One can go on and on discovering the tale of Delhi that goes beyond the clichéd Heritagescapes (term copyrighted by Navina Jafa) in the city, and one such heritagescape is the unique building of the National Defense College in the prestigious Lutyens’ Bungalow Zone. Embedded with an interesting history it, unfortunately, remains out of reach for heritage buffs. The National Defense College is located on the 30 January Marg and its location presents a poignant symbolism since it is opposite the Gandhi Smriti, the famous house where Mahatma Gandhi was assassinated.
The building has a unique history. Commissioned in the starting year of the Second World War it was built as an Army General Mess in 1939. However, in the post-partition period, 20 rooms of the building were converted to house some British officers and their wives before they left for England.
In 1960 the use of the building was re-positioned when the President of India who is the supreme commander of the Indian Defense forces sanctioned for the structure to be transformed into the National Defense College (NDC). The College was inaugurated by Pandit Jawaharlal Nehru as the first prime minister of India. Ever since the responsibility for its maintenance lies with the Military Engineering Service.
As far as a distinct but dynamics of Heritage of the City of Delhi goes, the NDC remains a unique pioneering institution in Asia of its kind.
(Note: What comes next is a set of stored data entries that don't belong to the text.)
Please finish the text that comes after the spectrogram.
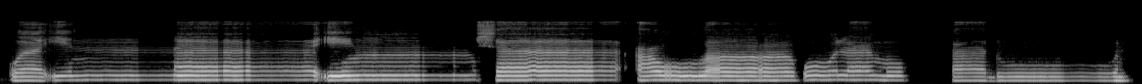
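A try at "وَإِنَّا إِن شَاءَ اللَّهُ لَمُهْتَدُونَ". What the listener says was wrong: Cuma saya ingin ini ya di ifa, coba biar enggak ing. Ini namanya ausat Ibu ya. Di sini kita bacanya dengung dan samarnya harus sama ya. Seimbang, jangan banyak dengung, jangan banyak samar, harus sama ya. Insya gitu, jangan insya. Kalau Ibu membaca demikian berarti sudah banyak dengungnya di situ. Atau insya, insya, ini juga insya, gitu coba.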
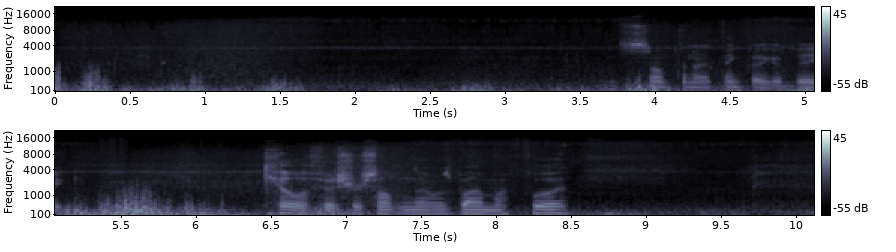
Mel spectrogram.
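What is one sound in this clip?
Water laps gently nearby.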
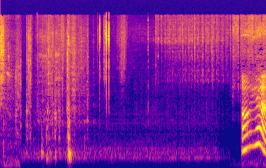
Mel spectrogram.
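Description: Faint handling sounds of a melamine sponge on a vinyl play-set floor: a few soft clicks and one sharper knock about a second in, then a stretch of quiet rubbing and room tone.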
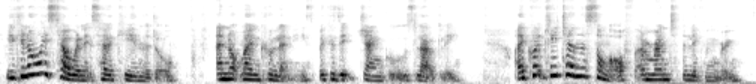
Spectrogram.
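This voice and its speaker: A woman reading a children's story aloud in an expressive, animated storytelling style. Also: mid-range voice, fairly quick, recorded from a distance. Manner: animated read-aloud delivery. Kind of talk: expressive storybook narration in first person.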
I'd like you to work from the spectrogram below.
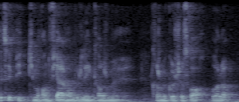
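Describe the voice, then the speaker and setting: Recorded with audible room echo and noticeable background noise, a man talks at a medium pitch. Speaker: rapper. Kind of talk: interview.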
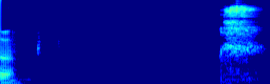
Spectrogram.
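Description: The end of a spoken word, then dead silence, then a short, soft intake of breath near the end.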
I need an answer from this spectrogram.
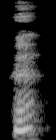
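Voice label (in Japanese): "え？" Japanese; INFINITE UNDISCOVERY; ルゥ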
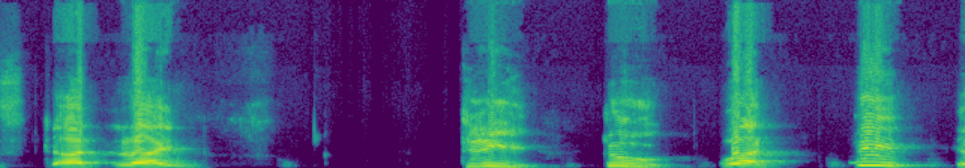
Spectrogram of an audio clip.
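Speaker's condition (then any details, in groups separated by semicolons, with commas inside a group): Cerebral palsy, severe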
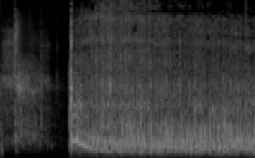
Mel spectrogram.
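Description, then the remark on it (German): After a short breathy sound and a brief pause, moistened lips blow out in a loud, sustained, fluttering trill, like a horse that has eaten too much snorting, buzzing steadily like a small idling motor. “Dann befeuchte bitte deine Lippen, befeuchte bitte deine Lippen. Und wie so ein Pferdchen, das zu viel gefuttert hat,”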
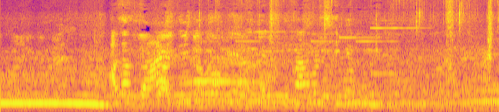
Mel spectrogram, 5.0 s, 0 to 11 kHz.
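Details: Dairy cattle at Ambari cattle market, where Dhaka farmers buy improved-breed milk cows and calves, recorded 21 May 2024: a long, steady low moo opens, then fades under busy market chatter and voices.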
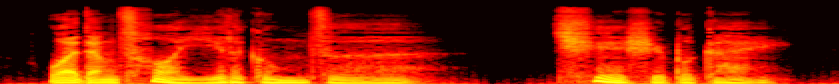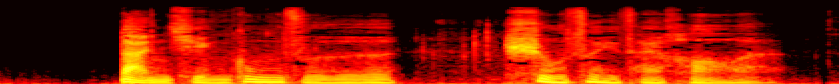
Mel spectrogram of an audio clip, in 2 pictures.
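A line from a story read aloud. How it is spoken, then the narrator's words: Sighing. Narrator (Chinese): 王妃又叹了一口气接着说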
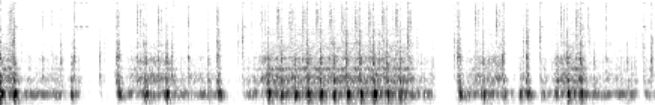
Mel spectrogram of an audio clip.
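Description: A sewing machine running a straight stitch close by in loud rapid rhythmic bursts, stopping briefly twice between runs of even stitching.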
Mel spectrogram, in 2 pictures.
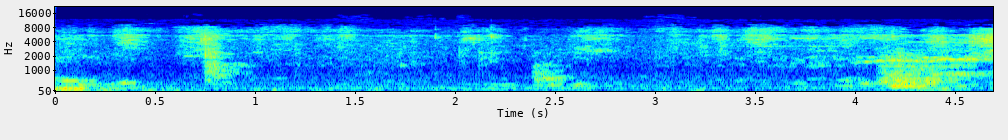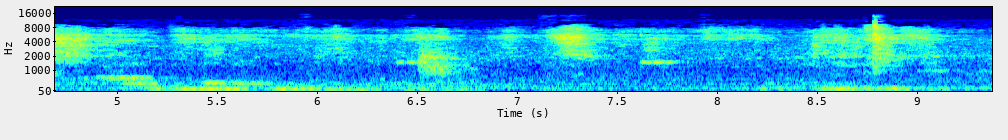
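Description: Voices murmur and talk in an echoing room.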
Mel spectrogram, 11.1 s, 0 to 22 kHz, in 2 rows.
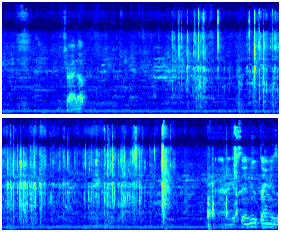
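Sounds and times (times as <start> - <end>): plastic packaging crinkling: 3.3 - 9.1.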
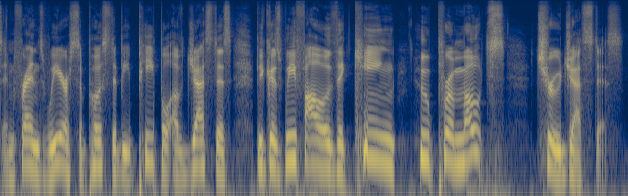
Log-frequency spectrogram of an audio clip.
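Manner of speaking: normal talking voice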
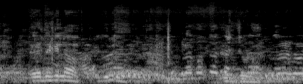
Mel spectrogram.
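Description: A pair of pigeons cooing indoors at a busy pigeon market in Beldanga, Murshidabad, with low rolling coos running continuously beneath loud, overlapping human chatter.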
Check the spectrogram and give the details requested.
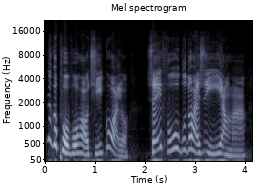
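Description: A woman's voice: on the high side, big pitch swings, normal speed, smooth, no room sound, studio quality. A woman playing an eager, chatty young detective's sidekick in a children's audio drama, in a childlike manner. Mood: complaining.

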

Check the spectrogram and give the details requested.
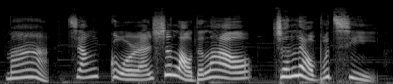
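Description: A woman plays a caring lady full of admiration in a children's radio play. Her voice sits a little high. It is recorded dry, with faint music. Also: lively intonation, unhurried, a bit bright, no room sound. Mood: caring, admiring. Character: caring mother and gushing elderly woman friend. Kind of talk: children's educational radio drama acting.

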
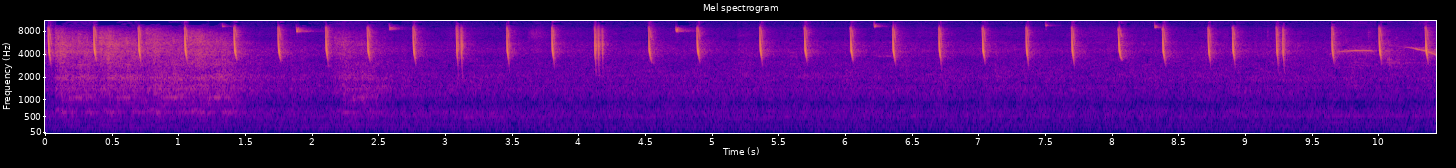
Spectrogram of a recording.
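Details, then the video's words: Hummingbird in Brazil giving a long run of sharp, high chips at about three per second, with occasional faint thin squeaks in between. "som de beija flor-hummingbird sound"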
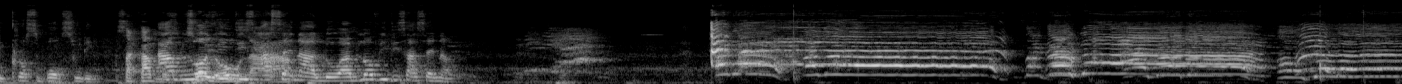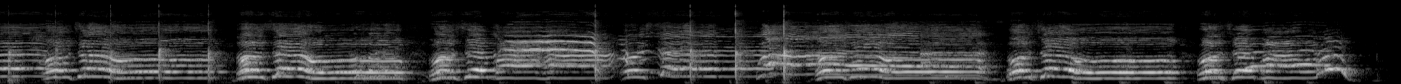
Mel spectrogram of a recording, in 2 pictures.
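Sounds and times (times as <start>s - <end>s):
hand claps: 13.5s - 16.3s, 20.9s - 22.1s.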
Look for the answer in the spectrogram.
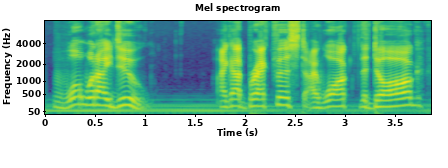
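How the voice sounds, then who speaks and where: Nervous male scientist, audio drama. Higher-pitched, bright, tense voice; casual, stammering, defensive. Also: a little slow, soft background music. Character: evasive, nervous male astrophysicist at a polar station. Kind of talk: naturalistic audio drama acting.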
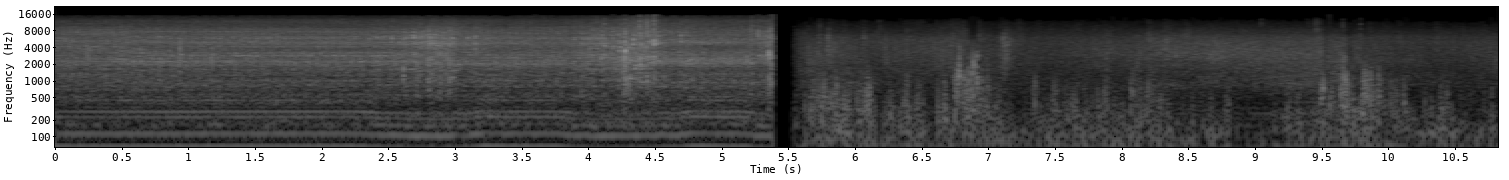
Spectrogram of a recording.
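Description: Bobcat micro excavator's engine running steadily while digging a footing trench. It cuts off suddenly just over five seconds in, and gusty wind buffets the microphone from then on.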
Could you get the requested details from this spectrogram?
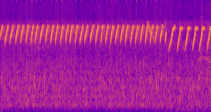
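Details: Long rapid 'nembak panjang' song of an oriental white-eye, meant as a master song for training: a dense, high, buzzy trill of about nine notes per second, slowing into wider-spaced notes over the last second.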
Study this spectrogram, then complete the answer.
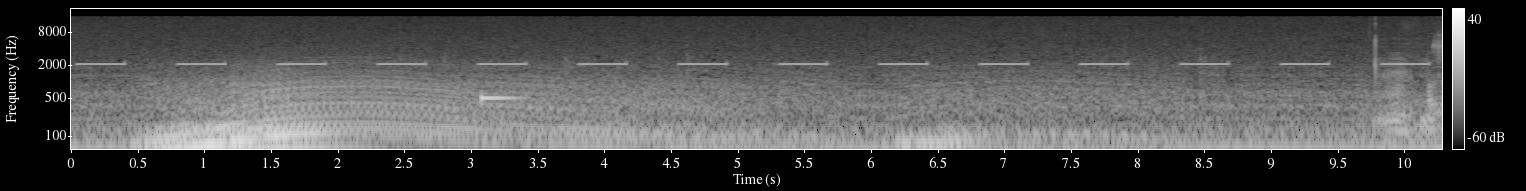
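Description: A truck reversing to park in the Euro Truck Simulator 2 game, with a steady evenly spaced reversing beep over a low engine rumble that swells and fades, and a short air-brake hiss.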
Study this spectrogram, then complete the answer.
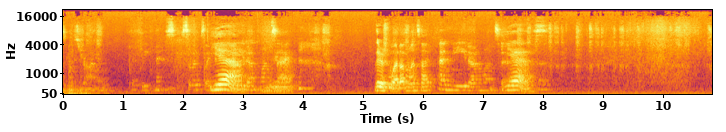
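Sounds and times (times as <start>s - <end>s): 
low steady hum: 0.0s - 10.8s
speech: 1.3s - 4.2s, 5.2s - 8.2s
handwriting: 7.7s - 10.8s.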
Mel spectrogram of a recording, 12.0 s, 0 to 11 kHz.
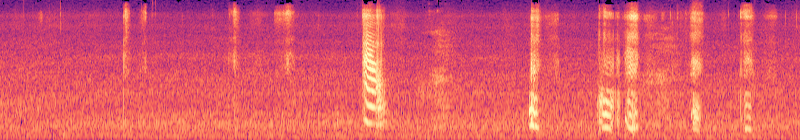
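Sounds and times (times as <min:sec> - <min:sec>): baby squealing: 0:05.4 - 0:05.8.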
Perceived as a think tank it offers courses on Strategies of Security and related matters to high ranking civil and defense officers from India and around the world.
The majestic building, characterized by rows of Tuscan pillars, high ceilings, is defined by long galleries, large halls, rooms and impressive gardens. Different parts of the building are shared by the Army, Air Force, and the Navy.
There is yet another alluring snippet in the narrative of Heritage of this building which emerged in my visit to this sacred out of the bound building, and it was one that is related to what now has become a topic of great discussion on heritage platforms – The Heritage of cuisine.
It is humbly acknowledged by the defense forces that the best cooks are from the Indian Navy, so much so, that the Chief cook for the President of India is also appointed from the Navy. “For days with nothing but the ocean, where the seamen are often rocked by sea-sickness and with a strict order not to consume alcohol, food takes a great priority of engaging the senses….” told me an officer associated with the administration of the building. Before leaving this hallowed space, I had the chance to sample the famed food. But the travel from the front of the building to the dining room seemed to be a heritage journey of its own. One passed imposing halls decorated with fascinating paintings, documents, and gifts from different countries. While what appeared to be the Army side contained monumental animal trophies, the naval section of the building that led to the dining room contained paintings related to the sea, photographs of prominent ships, and officers, there was for example an interesting well almost a sexual frame describing why a Ship is a ‘She’… It read that the Ship is a She since she is surrounded by the bustle, and gang of men, that she has a waist, and takes a lot of paint to keep her good-looking….
The Stroll to the space of the much-awaited food was through a long carpeted, narrow corridor lined that was like everything else had interesting photographs and other unique adornments. Finally, the journey expanded into the realm and sensibilities of food and it was worth the walk… a wide spread of salads, exotic sweet dishes, experimental assortments of bread awaited us…YES! The Ship of our Sense truly rocked.